Circle your calendars for September 3. That is the date we'll start to get a feel for if the state is on a crash course for a full-fledged constitutional crisis or if the respective branches of government will respect the separations of power. The first attempt to back off the current dangerous path was filed last Friday when the state submitted its brief arguing against several proposals to hold the state in contempt concerning its response to the McCleary school funding lawsuit.
As we kick off our 4th of July festivities it's a good time to reflect on the founding of our country. What better way to do that than to dust off the farewell speech of the first U.S. President George Washington.
Although the U.S. Supreme Court (SCOTUS) did not rule in its Harris v. Quinn case today, as some had expected, on whether government workers must join a union, the decision does call into question the forced unionization of some Washington residents.
For many Washingtonians, summer is the time to wind down and enjoy much needed R&R. Not so for budget writers at state agencies and the Office of Financial Management (OFM). This is the time of year that the framework for the Governor's 2015-17 budget proposal is put into place.

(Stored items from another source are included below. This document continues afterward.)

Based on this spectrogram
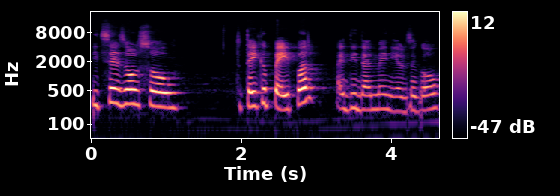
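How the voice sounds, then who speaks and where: A woman with a non-native accent speaks at a moderate pace, her pitch high with ordinary variation. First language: not English. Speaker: livestreamer and nutritionist. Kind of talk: casual livestream talk. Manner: halting.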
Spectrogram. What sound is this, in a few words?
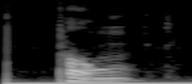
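"phung3", Teochew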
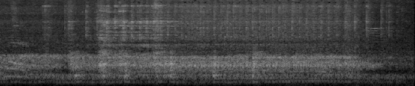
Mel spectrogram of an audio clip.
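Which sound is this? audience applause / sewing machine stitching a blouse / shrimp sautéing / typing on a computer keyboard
sewing machine stitching a blouse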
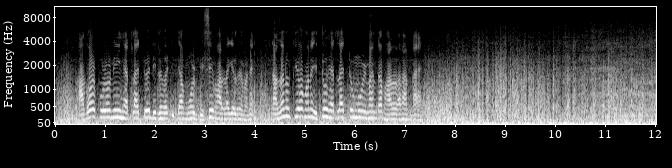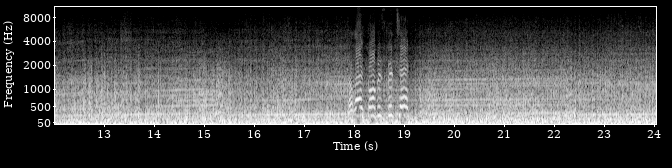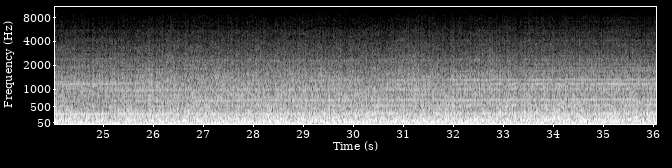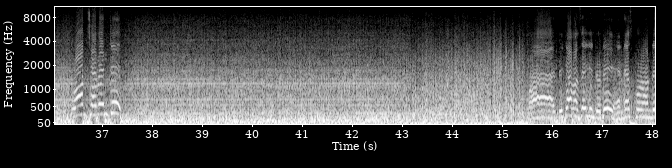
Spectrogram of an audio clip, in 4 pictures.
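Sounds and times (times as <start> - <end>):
wind rush on microphone: 0.0 - 48.0
motorcycle engine at high revs: 7.1 - 48.0.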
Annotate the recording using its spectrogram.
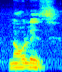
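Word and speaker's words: knowledge: तो साइलेंट होता है, N के पहले अगर P आता है तो साइलेंट होता है, G के पहले D आता है तो साइलेंट होता है। तो इसी से देखिए नॉलेज है, तो देखिए 9 तो पता चल गया आपको। देखिए LEDG, बोले ना जी के पहले डी आएगा तो साइलेंट होगा, तो नॉलेज।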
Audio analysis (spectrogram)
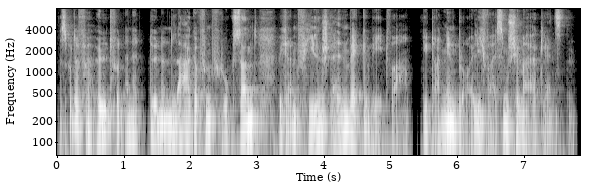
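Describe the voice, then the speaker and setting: A man reading an adventure novel aloud as an audiobook in an even storytelling manner. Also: extremely low pitch, normal speed, creaky, few pauses. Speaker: audiobook reader.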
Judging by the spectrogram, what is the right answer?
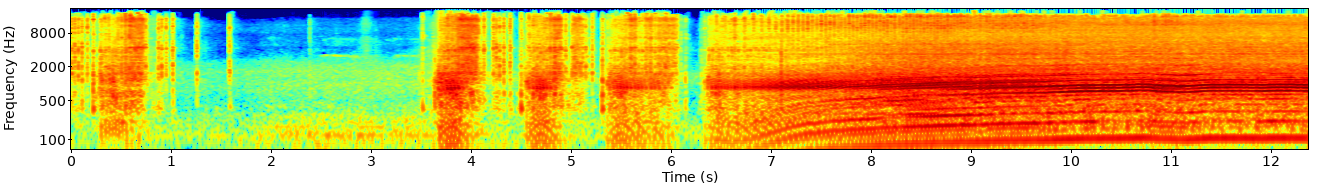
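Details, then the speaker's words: Weed Eater brand two-stroke leaf blower that would not start after long storage: catches and buzzes steadily only on partial choke and wants to die off choke; owner assumes it wants more fuel. "now since the engine runs with partial choke and wants to die off choke i'm gonna assume it wants more fuel"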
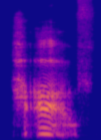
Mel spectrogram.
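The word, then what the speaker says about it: האב: And we have an aleph, which is silent, and another ah sound. And then we're going to end with a the. So ha'av.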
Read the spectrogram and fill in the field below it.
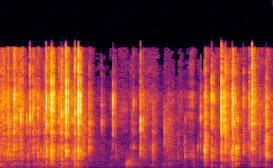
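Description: Yeast packet crinkling and rustling as it is opened with scissors in a kitchen while making hotteok, with scattered crisp crackles and small snips, close but quiet.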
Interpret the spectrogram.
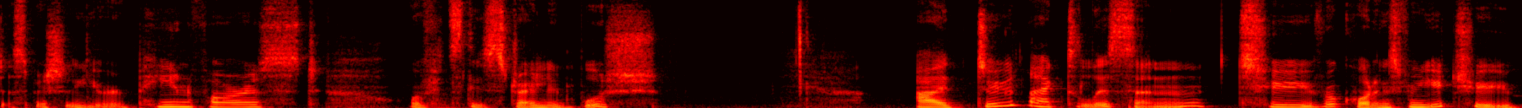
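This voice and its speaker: Woman, native German speaker, heavy vocal fry, breathy husky tone, chatty vlogger monologue, hesitant and meandering. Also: medium pitch. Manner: rambling, hesitant, often losing her thread. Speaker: book vlogger. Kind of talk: casual, chatty monologue to viewers.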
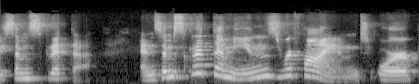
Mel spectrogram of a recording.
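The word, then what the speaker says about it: संस्कृत: So if you really want to say it correctly, you say samskrita.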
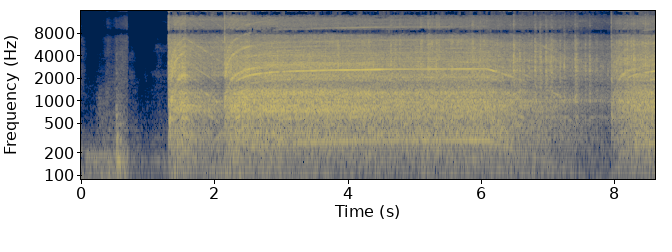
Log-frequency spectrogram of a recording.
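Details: Drill without speed regulator, just after gearbox revision with new grease and bearing reseated: spins up to a steady, even high whir with no grinding or knocking, coasts down and restarts smoothly; gearbox sounds healthy.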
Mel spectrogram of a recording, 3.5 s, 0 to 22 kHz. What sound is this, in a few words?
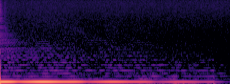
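sine C2, Yamaha VP-1; Music Store; 90's Sample CDs; NICE SINUS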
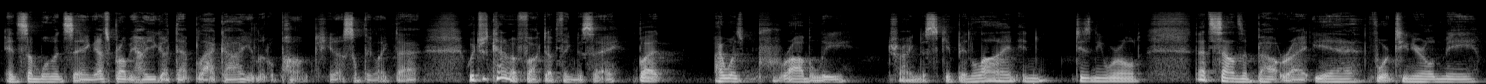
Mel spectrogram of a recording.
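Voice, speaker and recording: A stuffed-up man rambling through a loose, profane solo monologue, tossing in fillers as he wanders. His voice is gravelly and husky, with fry at the ends of phrases. He sounds congested, like he's fighting a cold. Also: medium pitch, steady tone, moderate pace, a little mellow. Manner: casual, profane, wandering storytelling with frequent fillers. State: stuffy nose, under the weather. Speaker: podcast host.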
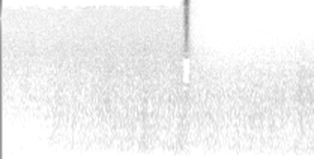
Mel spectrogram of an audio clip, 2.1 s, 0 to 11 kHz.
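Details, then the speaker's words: A high-pitched beep at 14.1 kHz played as a hearing test tone; the lecturer cannot hear it and says that puts his hearing in his late 50s. "삐하는 소리가 들릴 거예요.이 소리가 만약 뭐 안 들렸다고 하면 난청이 거의 확실합니다."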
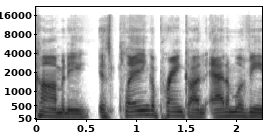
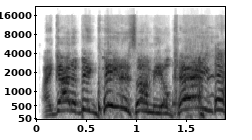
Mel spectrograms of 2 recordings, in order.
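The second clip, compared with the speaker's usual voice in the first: loud, very high defensive outburst; exasperated confession; 7 dB louder than usual. Acted. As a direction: blurt it out as a hysterical yell. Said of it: "he walks in and goes".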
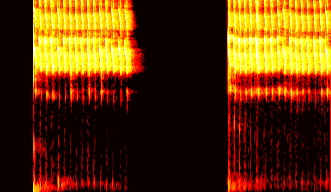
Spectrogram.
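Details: Cililin in clear, loud song for training White-rumped Shamas: two fast chattering trills of high repeated buzzy notes, each about one and a half seconds, separated by a silent gap.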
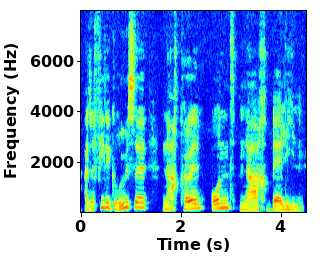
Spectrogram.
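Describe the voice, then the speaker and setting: A man in his thirties with a husky voice, talking as a podcast co-host. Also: medium pitch, expressive, extremely slow, highs cut off. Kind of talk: podcast talk, partly read summary. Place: small book-lined room at home. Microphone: handheld-style recorder microphone close up, earphones.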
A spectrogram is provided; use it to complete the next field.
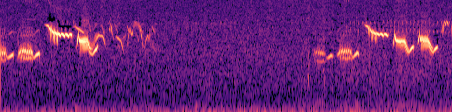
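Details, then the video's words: Yellow-breasted bunting singing clearly: two phrases separated by a pause of about a second and a half. Each phrase opens with low slurred whistles, then climbs to higher, sweeping down-slurred whistled notes. "Как поет дубровник (Emberiza aureola)"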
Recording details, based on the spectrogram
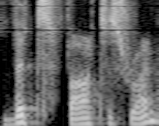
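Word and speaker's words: Witwatersrand: and it's pronounced V it's a Dutch name so it's Vitz vtis rant it means brand of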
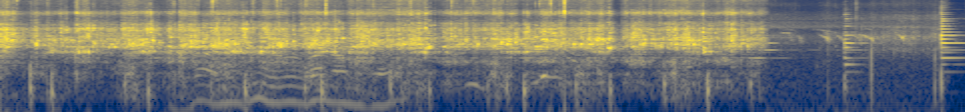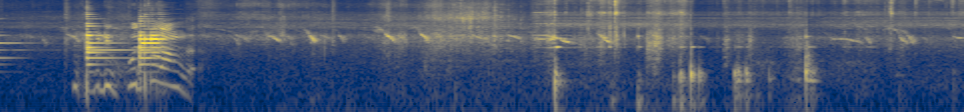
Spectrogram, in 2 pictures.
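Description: Neem seeds and dried chillies rattling and crackling as they dry-roast in a pan over a wood fire, for about the first six seconds. After that the sound drops, leaving a few short calls and then several scattered knocks of an iron pestle in a stone mortar near the end.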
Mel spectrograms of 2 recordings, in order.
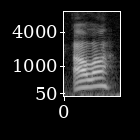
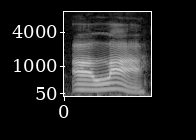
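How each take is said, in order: First: "Allah" as AL-uh, flat A up front; checking pronunciation. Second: "Allah" as uh-LAAH, drawn-out second syllable; alternative pronunciation. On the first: Streamer trying a viewer's name, "Allah" as AL-uh. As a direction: say "Allah" with a short "a" as in "pal", ending "uh", questioning. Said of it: "am I saying it right?". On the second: Streamer offering a viewer another reading, "Allah" as uh-LAAH. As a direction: say "Allah" slowly, weak start, long open "ah" at the end. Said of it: "Is it the two syllables or one?". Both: Shown as a demonstration.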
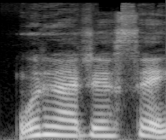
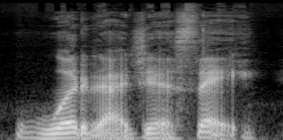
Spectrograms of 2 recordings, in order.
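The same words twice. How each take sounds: First: Higher-pitched mock demand; mock demanding question. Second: Slow, measured repeat of the question; mock insistent question. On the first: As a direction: quote her pressing him for an answer. Acted retelling of an irritated question. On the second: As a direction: spell it out slowly, lightly insistent. Same question repeated, slower.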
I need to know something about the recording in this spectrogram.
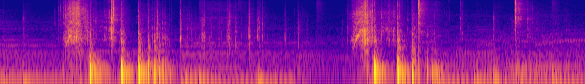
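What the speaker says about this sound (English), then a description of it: "So we will launch in WD first now." Two bursts of a Metal Fight Beyblade WD launch: a sharp crack of the ripcord release and a clattering thunk as the top drops into the stadium and skitters, repeated about two seconds later, close and fairly loud.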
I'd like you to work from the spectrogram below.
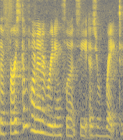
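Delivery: normal talking voice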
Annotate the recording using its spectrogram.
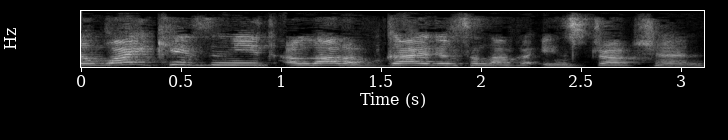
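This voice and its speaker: A woman's high voice with a Caribbean accent and ordinary pitch variation. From Caribbean, Barbados. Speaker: spiritual intuitive, childcare worker. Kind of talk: casual interview chat.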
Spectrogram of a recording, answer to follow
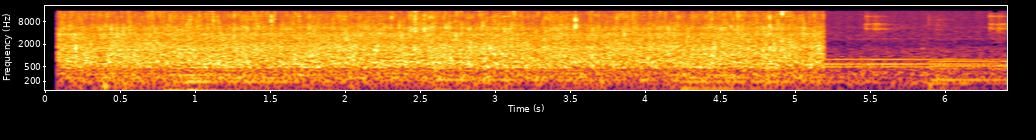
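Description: Chicken wings sizzling in a pan of bubbling honey sauce, a steady sizzle that cuts off suddenly about five seconds in, over background music with a low bass line.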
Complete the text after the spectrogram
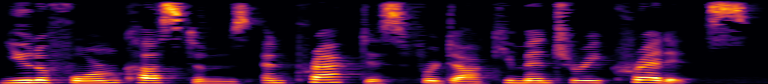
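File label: "Uniform Customs and Practice for Documentary Credits", English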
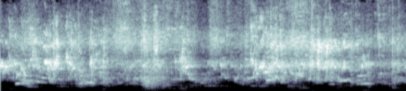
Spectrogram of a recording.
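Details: Budgerigars of various colours kept as breeding pairs in nest boxes, most sitting on eggs: a dense, continuous flock chatter of scratchy squawks and high chirps that swells and fades over four seconds.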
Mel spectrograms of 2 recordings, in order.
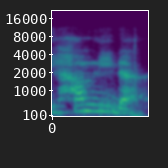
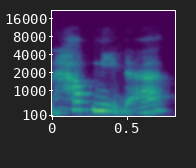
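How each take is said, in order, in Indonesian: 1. Konsonan sebelum 'nida' adalah bunyi 'm'. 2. Konsonan sebelum 'nida' adalah bunyi 'p'. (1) "tapi Hamnida" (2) "bacanya bukan Hamnida"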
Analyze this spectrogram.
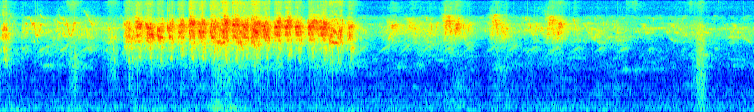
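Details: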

To facilitate these efforts OFM sent agencies budget instructions which lay out several directives that agencies are to follow when submitting their budget requests.
Based on the results of a May 2014 statewide poll, Washingtonians' support for taxpayer protections has not waned since they approved I-1185 in 2012. You may recall that approval of I-1185 was the fifth time that voters had adopted a supermajority vote for tax increases requirement. It passed statewide with a 64 percent “yes” vote and with majority approval in 44 of the state’s 49 legislative districts and in every county of the state. This policy received more votes statewide than either President Obama or Governor Inslee.
No? Neither do we. Realizing that potentially hundreds of millions of dollars are at stake, we believe that like other budget related decisions, these meetings should be open to the public. This is exactly what already occurs in several states.
Only in Washington D.C. can near unanimous agreement on a policy mean there is danger it may not occur. Consider the pending expiration of the ban on internet access taxes and whether or not Congress will act in time. As reported by The Wall Street Journal:
If the Seattle Seahawks' Super Bowl demolition of the Denver Broncos taught us anything, it's that anything Colorado can do Washington can do better. With that in mind, it is worth noting that Colorado lawmakers have sent to their Governor a bill to allow remote testimony. As reported by Colorado's KREX news:
No, that's not the opening line of a joke but instead an example of how the (now misnamed) Washington State Liquor Control Board (LCB) is improving access to public records. According to Governor Inslee's Results Washington process, the Liquor Control Board has made progress using Lean management to improve its response time to growing public records requests as a result of the state's legalization of marijuana.
In my prior post I highlighted the details of Benton County Proposition 14-5, a proposal on the county's August ballot to increase the local sales tax rate by 0.3% raising approximately $9 million per year for public safety spending. The proposed sales tax increase came from the recommendations of a Citizen Advisory Committee that was created to study the county's public safety programs.
Voting for candidates for elected office is an important decision. Unfortunately at times there is little information available about candidates to help us make an informed decision. While county auditors and the Secretary of State produce voter pamphlets with information self-provided by those running for office, is the information actually truthful?
That’s where the new CandidateVerification.org in our state has the potential to bring clarity.
Jason Mercier is Director of the Center for Government Reform at Washington Policy Center and is based in the Tri-Cities. He serves on the boards of the Washington Coalition for Open Government and CandidateVerification, and was an advisor to the 2002 Washington State Tax Structure Committee. Jason is an ex-officio for the Tri-City Regional Chamber of Commerce. In June 2010, former Governor Gregoire appointed Jason as WPC’s representative on her Fiscal Responsibility and Reform Panel.